▶ Exercise inputs
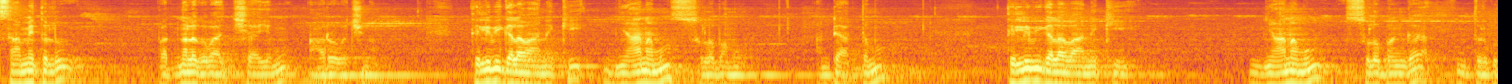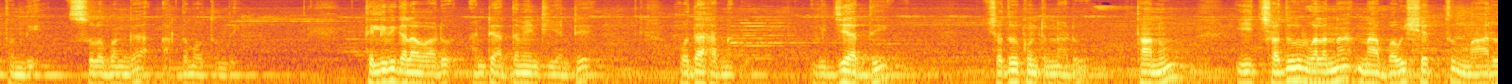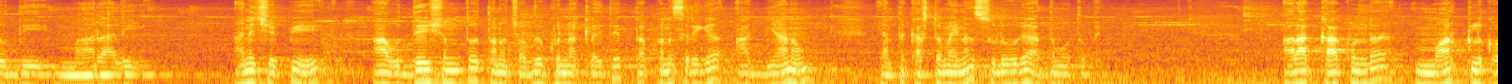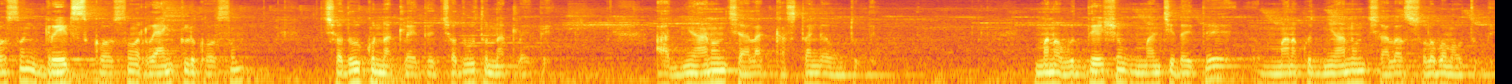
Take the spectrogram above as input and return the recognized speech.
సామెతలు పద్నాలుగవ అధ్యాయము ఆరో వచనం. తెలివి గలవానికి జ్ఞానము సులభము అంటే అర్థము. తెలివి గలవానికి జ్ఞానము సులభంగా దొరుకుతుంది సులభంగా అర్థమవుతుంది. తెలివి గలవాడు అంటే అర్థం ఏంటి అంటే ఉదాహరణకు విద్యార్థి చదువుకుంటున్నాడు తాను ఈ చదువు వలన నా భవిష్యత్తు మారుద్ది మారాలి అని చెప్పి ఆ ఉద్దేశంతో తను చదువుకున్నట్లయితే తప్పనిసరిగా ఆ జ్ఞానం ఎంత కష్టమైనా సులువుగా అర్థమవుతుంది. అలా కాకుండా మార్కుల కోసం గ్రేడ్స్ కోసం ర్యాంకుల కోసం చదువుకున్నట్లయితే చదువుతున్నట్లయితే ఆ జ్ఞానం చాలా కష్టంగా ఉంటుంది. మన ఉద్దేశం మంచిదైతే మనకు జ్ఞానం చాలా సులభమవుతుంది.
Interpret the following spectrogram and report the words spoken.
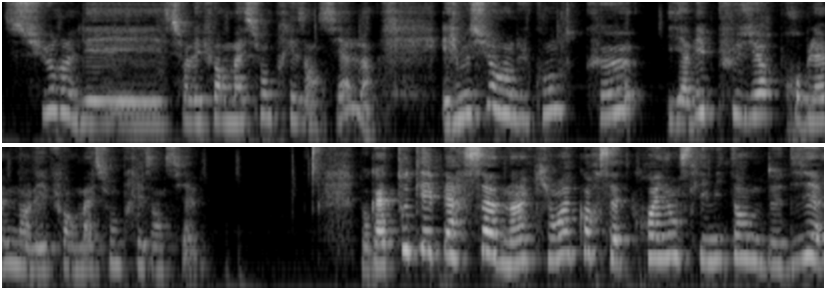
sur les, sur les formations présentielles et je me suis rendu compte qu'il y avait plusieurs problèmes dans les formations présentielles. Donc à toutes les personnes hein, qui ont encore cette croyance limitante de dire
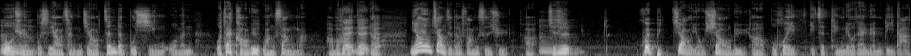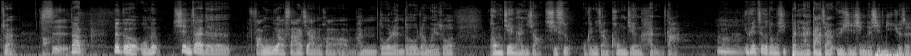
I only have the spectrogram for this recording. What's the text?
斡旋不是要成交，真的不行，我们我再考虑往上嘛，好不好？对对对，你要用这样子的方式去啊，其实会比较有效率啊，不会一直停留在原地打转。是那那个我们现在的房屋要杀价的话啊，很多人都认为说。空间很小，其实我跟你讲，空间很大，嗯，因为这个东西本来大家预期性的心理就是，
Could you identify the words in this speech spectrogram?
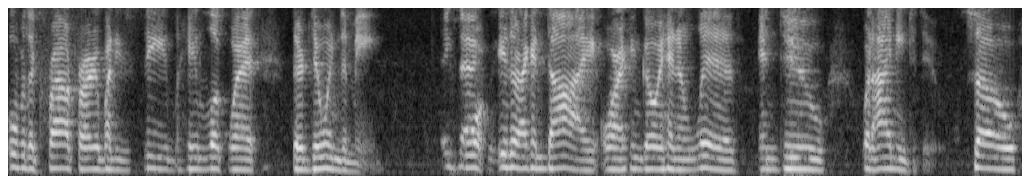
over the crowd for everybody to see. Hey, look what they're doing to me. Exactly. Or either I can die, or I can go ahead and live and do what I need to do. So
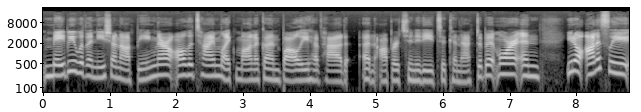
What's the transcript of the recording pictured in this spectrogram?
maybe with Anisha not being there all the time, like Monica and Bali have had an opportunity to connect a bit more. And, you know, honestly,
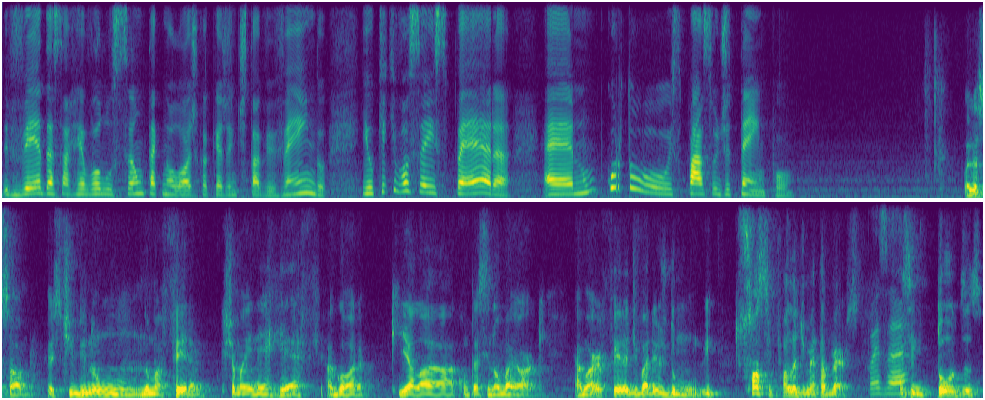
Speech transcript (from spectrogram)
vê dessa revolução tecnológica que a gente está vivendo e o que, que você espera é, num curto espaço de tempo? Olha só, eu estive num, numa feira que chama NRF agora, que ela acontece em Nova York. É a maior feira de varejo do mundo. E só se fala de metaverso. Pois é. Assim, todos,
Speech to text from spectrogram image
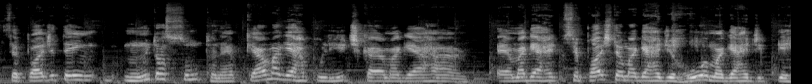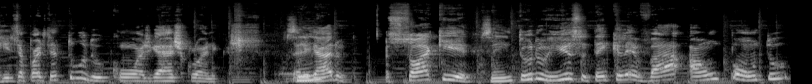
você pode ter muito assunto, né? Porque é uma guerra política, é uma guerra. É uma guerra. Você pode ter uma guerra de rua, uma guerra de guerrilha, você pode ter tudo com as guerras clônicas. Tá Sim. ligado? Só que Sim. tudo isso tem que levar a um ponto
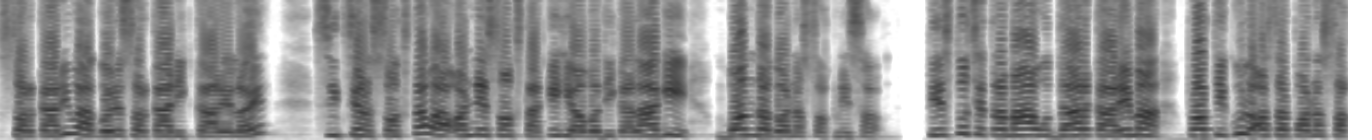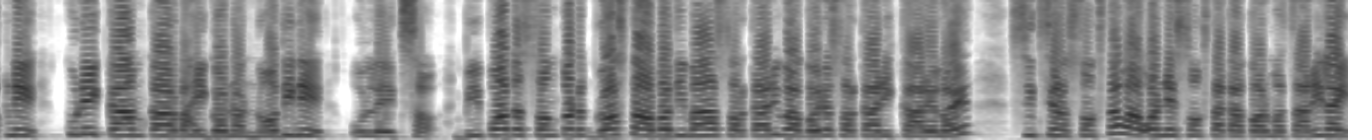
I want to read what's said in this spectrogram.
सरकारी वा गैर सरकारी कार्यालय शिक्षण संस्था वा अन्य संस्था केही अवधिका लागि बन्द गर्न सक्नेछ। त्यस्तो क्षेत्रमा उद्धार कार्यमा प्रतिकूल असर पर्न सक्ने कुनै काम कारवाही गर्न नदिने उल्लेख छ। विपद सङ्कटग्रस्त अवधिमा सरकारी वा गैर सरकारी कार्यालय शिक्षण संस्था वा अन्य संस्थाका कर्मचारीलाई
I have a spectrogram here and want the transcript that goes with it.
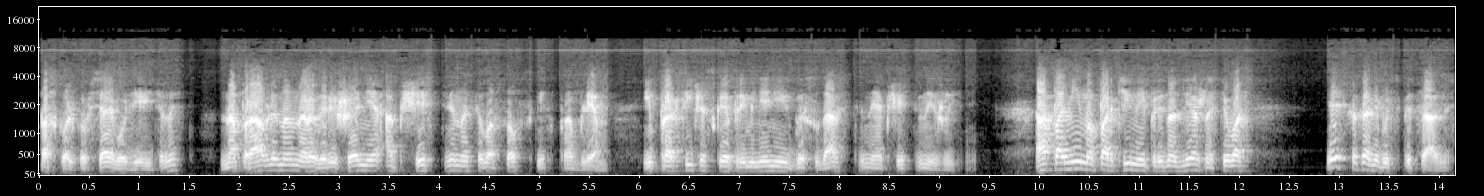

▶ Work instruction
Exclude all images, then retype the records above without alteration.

▶ Finished task
Take the spectrogram above as input and return the recognized speech.
సామెతలు పద్నాలుగవ అధ్యాయము ఆరో వచనం. తెలివి గలవానికి జ్ఞానము సులభము అంటే అర్థము. తెలివి గలవానికి జ్ఞానము సులభంగా దొరుకుతుంది సులభంగా అర్థమవుతుంది. తెలివి గలవాడు అంటే అర్థం ఏంటి అంటే ఉదాహరణకు విద్యార్థి చదువుకుంటున్నాడు తాను ఈ చదువు వలన నా భవిష్యత్తు మారుద్ది మారాలి అని చెప్పి ఆ ఉద్దేశంతో తను చదువుకున్నట్లయితే తప్పనిసరిగా ఆ జ్ఞానం ఎంత కష్టమైనా సులువుగా అర్థమవుతుంది. అలా కాకుండా మార్కుల కోసం గ్రేడ్స్ కోసం ర్యాంకుల కోసం చదువుకున్నట్లయితే చదువుతున్నట్లయితే ఆ జ్ఞానం చాలా కష్టంగా ఉంటుంది. మన ఉద్దేశం మంచిదైతే మనకు జ్ఞానం చాలా సులభమవుతుంది.
Interpret the following spectrogram and report the words spoken.
sur les, sur les formations présentielles et je me suis rendu compte qu'il y avait plusieurs problèmes dans les formations présentielles. Donc à toutes les personnes hein, qui ont encore cette croyance limitante de dire
I only have the spectrogram for this recording. What's the text?
斡旋不是要成交，真的不行，我们我再考虑往上嘛，好不好？对对对，你要用这样子的方式去啊，其实会比较有效率啊，不会一直停留在原地打转。是那那个我们现在的房屋要杀价的话啊，很多人都认为说。空间很小，其实我跟你讲，空间很大，嗯，因为这个东西本来大家预期性的心理就是，
Could you identify the words in this speech spectrogram?
over the crowd for everybody to see. Hey, look what they're doing to me. Exactly. Or either I can die, or I can go ahead and live and do what I need to do. So
What's the transcript of the recording pictured in this spectrogram?
maybe with Anisha not being there all the time, like Monica and Bali have had an opportunity to connect a bit more. And, you know, honestly,
Speech transcript (from spectrogram)
vê dessa revolução tecnológica que a gente está vivendo e o que, que você espera é, num curto espaço de tempo? Olha só, eu estive num, numa feira que chama NRF agora, que ela acontece em Nova York. É a maior feira de varejo do mundo. E só se fala de metaverso. Pois é. Assim, todos,
Speech to text from spectrogram image
você pode ter muito assunto, né? Porque é uma guerra política, é uma guerra. É uma guerra. Você pode ter uma guerra de rua, uma guerra de guerrilha, você pode ter tudo com as guerras clônicas. Tá Sim. ligado? Só que Sim. tudo isso tem que levar a um ponto
I want to read what's said in this spectrogram.
सरकारी वा गैर सरकारी कार्यालय शिक्षण संस्था वा अन्य संस्था केही अवधिका लागि बन्द गर्न सक्नेछ। त्यस्तो क्षेत्रमा उद्धार कार्यमा प्रतिकूल असर पर्न सक्ने कुनै काम कारवाही गर्न नदिने उल्लेख छ। विपद सङ्कटग्रस्त अवधिमा सरकारी वा गैर सरकारी कार्यालय शिक्षण संस्था वा अन्य संस्थाका कर्मचारीलाई
I have a spectrogram here and want the transcript that goes with it.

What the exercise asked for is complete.